Limitations of Liability in Construction Contracts

By AIA Contract Documents

June 28, 2024

In the construction industry, limitations of liability clauses are crucial for managing risk and protecting parties from potentially catastrophic financial losses. These clauses define the extent to which one party is responsible for damages arising from a breach of contract, negligence, or other issues during the project. However, their implementation and effectiveness can vary significantly based on several factors.

Purpose and Benefits

The primary purpose of a limitation of liability clause is to cap the financial exposure of a party, often the contractor, to a pre-agreed amount. This cap is typically proportional to the contract value or a specific sum, such as the contractor’s fee or the value of the work performed. The benefits include:

  1. Risk Management: Both parties can assess and allocate risks more effectively, leading to more accurate project planning and budgeting.
  2. Cost Control: By capping potential liabilities, contractors can avoid the need to include significant contingencies in their bids, resulting in more competitive pricing.
  3. Insurance Alignment: These clauses can be aligned with the limits of available insurance coverage, ensuring that claims can be adequately managed within policy limits.

Common Limitations

Limitation of liability clauses often cover various types of claims, including:

  1. Direct Damages: Losses directly resulting from a breach, such as costs to complete unfinished work or to correct defective work.
  2. Indirect or Consequential Damages: These are less predictable and can include lost profits, delays, and other economic losses. Many contracts explicitly exclude these from liability.
  3. Specific Caps: These might be tied to the contract value, a fixed sum, or the amount recoverable under insurance policies.

Legal and Practical Considerations

While limitations of liability provide significant advantages, they are not without limitations and challenges:

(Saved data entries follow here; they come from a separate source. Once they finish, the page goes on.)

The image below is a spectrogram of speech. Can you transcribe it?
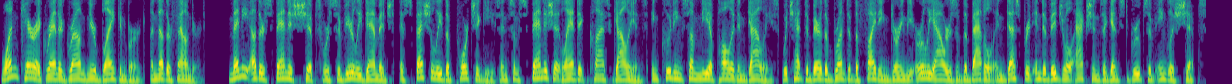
One carrack ran aground near Blankenberg, another foundered. Many other Spanish ships were severely damaged, especially the Portuguese and some Spanish Atlantic-class galleons including some Neapolitan galleys which had to bear the brunt of the fighting during the early hours of the battle in desperate individual actions against groups of English ships.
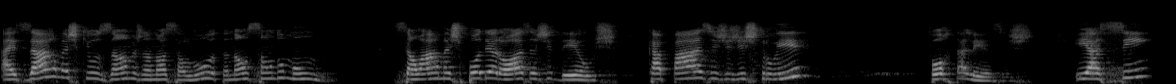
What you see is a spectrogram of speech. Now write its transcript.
As armas que usamos na nossa luta não são do mundo. São armas poderosas de Deus, capazes de destruir fortalezas. E assim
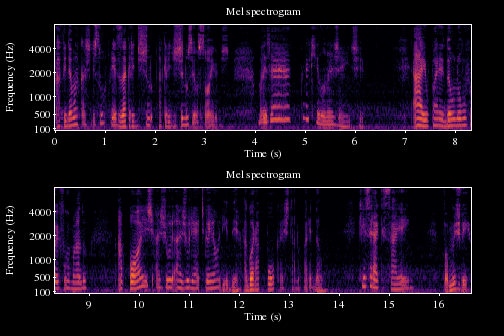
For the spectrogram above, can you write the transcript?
A vida é uma caixa de surpresas. Acredite, acredite nos seus sonhos. Mas é aquilo, né, gente? Ah, e o paredão novo foi formado após a, Ju, a Juliette ganhar o líder. Agora a Pouca está no paredão. Quem será que sai, hein? Vamos ver.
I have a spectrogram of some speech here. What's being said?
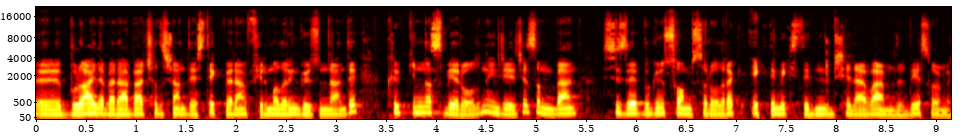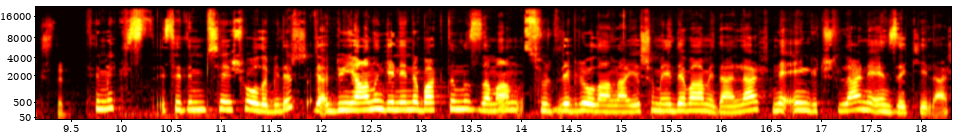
e, burayla beraber çalışan, destek veren firmaların gözünden de 40'ın nasıl bir yer olduğunu inceleyeceğiz. Ama ben size bugün son bir soru olarak eklemek istediğiniz bir şeyler var mıdır diye sormak isterim. Demek istediğim şey şu olabilir. Ya Dünyanın geneline baktığımız zaman sürdürülebilir olanlar, yaşamaya devam edenler ne en güçlüler ne en zekiler.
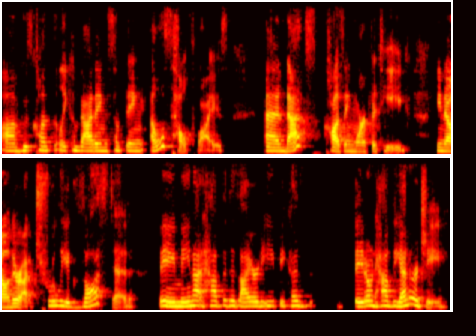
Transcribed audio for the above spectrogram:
um, who's constantly combating something else health wise, and that's causing more fatigue, you know, they're truly exhausted. They may not have the desire to eat because they don't have the energy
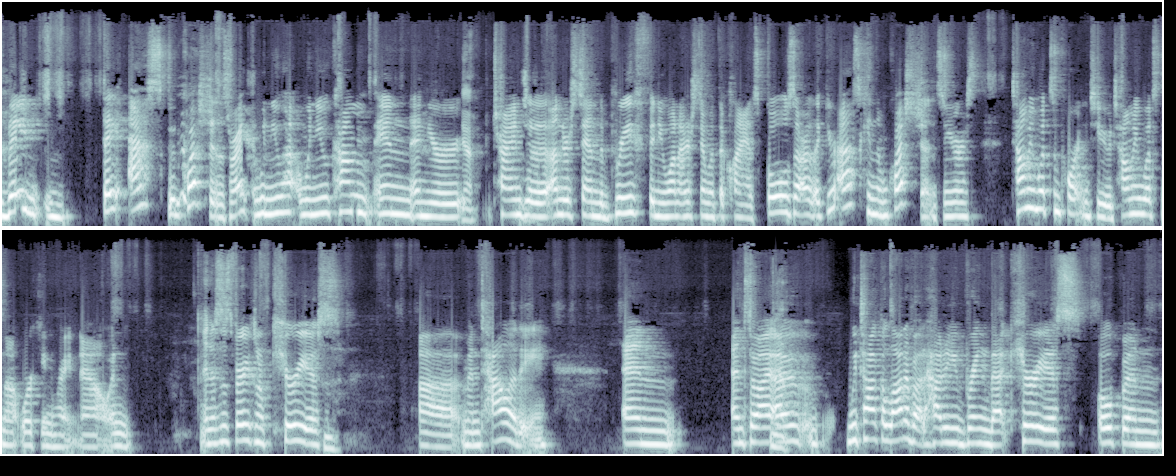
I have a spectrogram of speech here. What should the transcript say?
they they ask good questions, right? When you ha- when you come in and you're yeah. trying to understand the brief and you want to understand what the client's goals are, like you're asking them questions and you're tell me what's important to you, tell me what's not working right now, and and it's this very kind of curious mm. uh, mentality, and and so I, yeah. I we talk a lot about how do you bring that curious, open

  1. Enforceability: The enforceability of these clauses can vary by jurisdiction. Courts may scrutinize them for fairness and balance, especially if one party appears to be significantly disadvantaged.
  2. Public Policy: Some jurisdictions limit the enforceability of clauses that attempt to waive liability for gross negligence, willful misconduct, or statutory violations.
  3. Scope and Clarity: Ambiguities in the wording of limitation clauses can lead to disputes over their interpretation. Clear, precise language is essential to ensure that the clause functions as intended.
  4. Negotiation and Bargaining Power: The extent to which a limitation of liability is accepted often depends on the relative bargaining power of the parties. Larger, more influential clients may resist or impose stricter terms.


Limitations of liability in construction contracts are a vital tool for managing risk and ensuring the financial stability of projects. However, their effectiveness depends on careful drafting, clear understanding, and adherence to legal standards. Both parties must negotiate these clauses in good faith, balancing risk and reward to foster successful and sustainable project outcomes.

AIA Contract Documents has provided this article for general informational purposes only. The information provided is not legal opinion or legal advice and does not create an attorney-client relationship of any kind. This article is also not intended to provide guidance as to how project parties should interpret their specific contracts or resolve contract disputes, as those decisions will need to be made in consultation with legal counsel, insurance counsel, and other professionals, and based upon a multitude of factors.